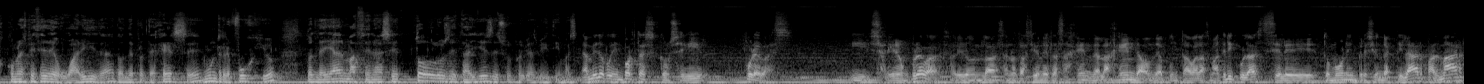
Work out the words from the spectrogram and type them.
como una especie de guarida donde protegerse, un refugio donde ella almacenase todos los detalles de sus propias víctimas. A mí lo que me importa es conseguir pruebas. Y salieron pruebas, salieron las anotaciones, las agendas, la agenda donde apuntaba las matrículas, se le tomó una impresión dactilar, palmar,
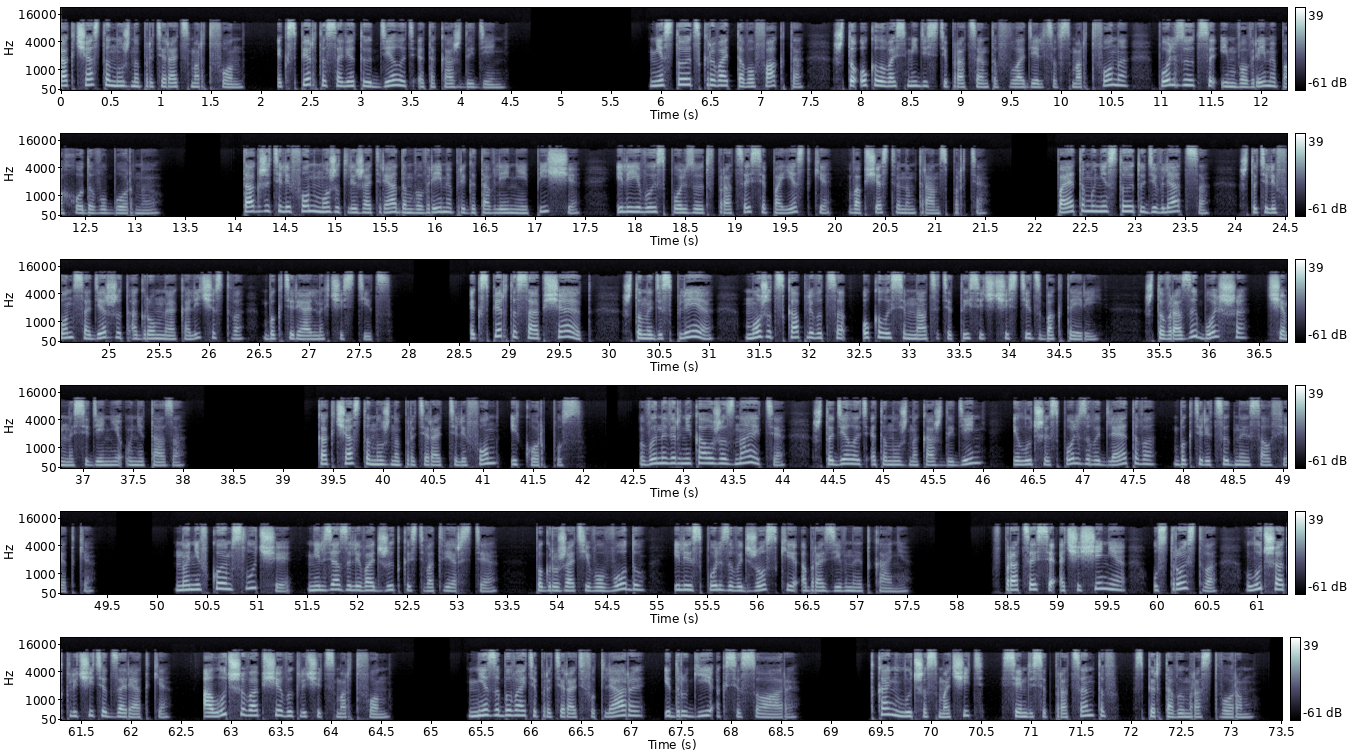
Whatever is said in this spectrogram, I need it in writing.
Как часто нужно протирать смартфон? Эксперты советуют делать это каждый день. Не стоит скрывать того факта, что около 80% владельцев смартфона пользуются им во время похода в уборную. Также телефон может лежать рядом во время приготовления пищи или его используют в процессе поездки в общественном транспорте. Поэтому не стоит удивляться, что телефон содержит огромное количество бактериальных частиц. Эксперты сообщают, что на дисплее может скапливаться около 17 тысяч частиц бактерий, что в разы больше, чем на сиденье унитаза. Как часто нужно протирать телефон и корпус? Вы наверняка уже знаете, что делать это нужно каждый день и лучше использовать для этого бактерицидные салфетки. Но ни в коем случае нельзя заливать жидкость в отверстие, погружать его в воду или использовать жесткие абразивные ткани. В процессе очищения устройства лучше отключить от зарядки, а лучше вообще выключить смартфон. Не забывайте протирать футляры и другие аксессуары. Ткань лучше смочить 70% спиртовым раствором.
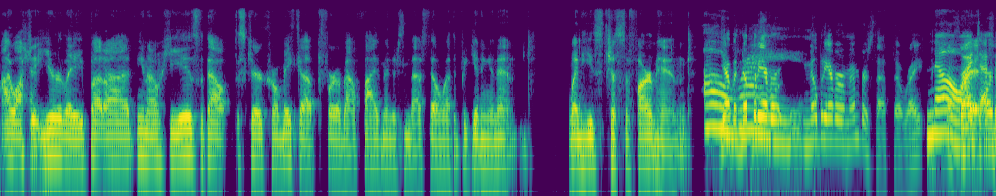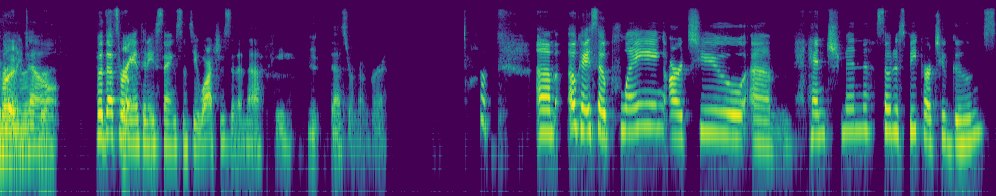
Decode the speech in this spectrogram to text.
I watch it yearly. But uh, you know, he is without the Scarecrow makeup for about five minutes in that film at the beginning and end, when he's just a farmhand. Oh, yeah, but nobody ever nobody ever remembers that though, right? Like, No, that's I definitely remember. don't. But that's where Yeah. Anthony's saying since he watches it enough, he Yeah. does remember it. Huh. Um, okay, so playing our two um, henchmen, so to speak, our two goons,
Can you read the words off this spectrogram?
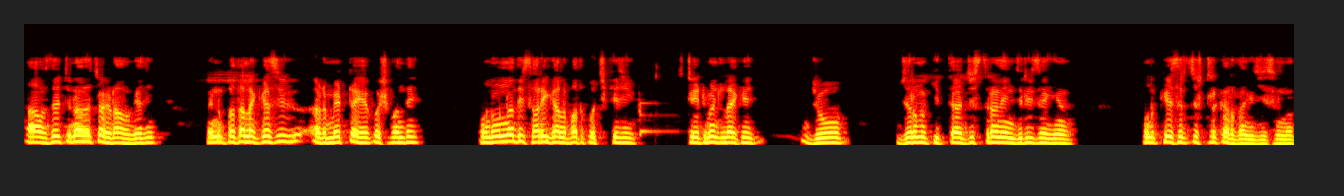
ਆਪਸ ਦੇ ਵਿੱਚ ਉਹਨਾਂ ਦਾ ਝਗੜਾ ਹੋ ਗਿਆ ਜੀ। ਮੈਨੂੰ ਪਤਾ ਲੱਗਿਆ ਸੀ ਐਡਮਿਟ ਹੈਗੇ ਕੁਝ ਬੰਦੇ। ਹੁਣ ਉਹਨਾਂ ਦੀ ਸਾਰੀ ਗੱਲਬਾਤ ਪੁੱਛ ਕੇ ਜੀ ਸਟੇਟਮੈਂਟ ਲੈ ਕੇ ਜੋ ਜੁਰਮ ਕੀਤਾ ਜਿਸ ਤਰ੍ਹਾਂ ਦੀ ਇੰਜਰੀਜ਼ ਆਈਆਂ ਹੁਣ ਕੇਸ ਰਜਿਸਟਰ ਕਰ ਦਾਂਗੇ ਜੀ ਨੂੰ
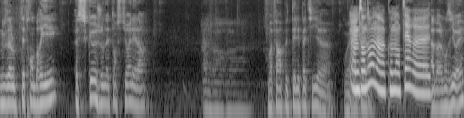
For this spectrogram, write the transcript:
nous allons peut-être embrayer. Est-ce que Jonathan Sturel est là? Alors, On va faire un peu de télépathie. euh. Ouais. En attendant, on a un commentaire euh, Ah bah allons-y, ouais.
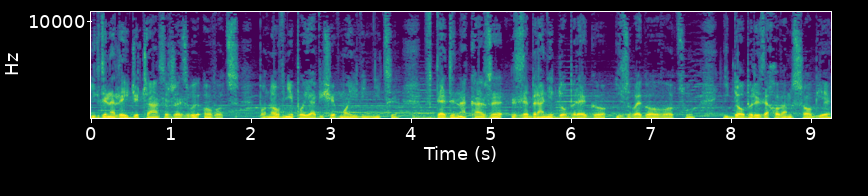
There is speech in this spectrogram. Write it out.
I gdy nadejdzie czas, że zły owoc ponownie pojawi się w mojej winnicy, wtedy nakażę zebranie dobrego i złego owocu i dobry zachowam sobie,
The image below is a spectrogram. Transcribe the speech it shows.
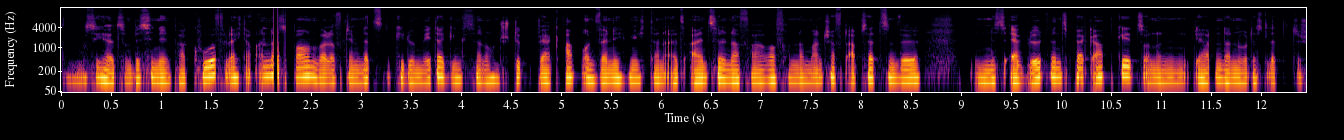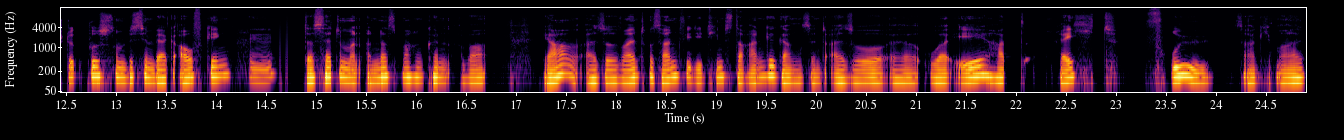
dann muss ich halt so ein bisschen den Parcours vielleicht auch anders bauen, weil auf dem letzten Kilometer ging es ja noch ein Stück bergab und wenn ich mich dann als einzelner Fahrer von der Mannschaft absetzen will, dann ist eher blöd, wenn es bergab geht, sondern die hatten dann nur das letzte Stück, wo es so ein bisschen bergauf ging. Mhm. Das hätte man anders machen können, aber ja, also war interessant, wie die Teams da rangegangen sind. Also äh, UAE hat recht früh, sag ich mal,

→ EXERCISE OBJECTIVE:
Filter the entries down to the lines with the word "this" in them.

→ RESPONSE TO THE EXERCISE:
Whatever is said in this spectrogram, I need it in writing.
Decode the speech in this spectrogram to text.
Can you read the words off this spectrogram?
For this spectrogram, write the transcript:
There is speech in this spectrogram. Write it out.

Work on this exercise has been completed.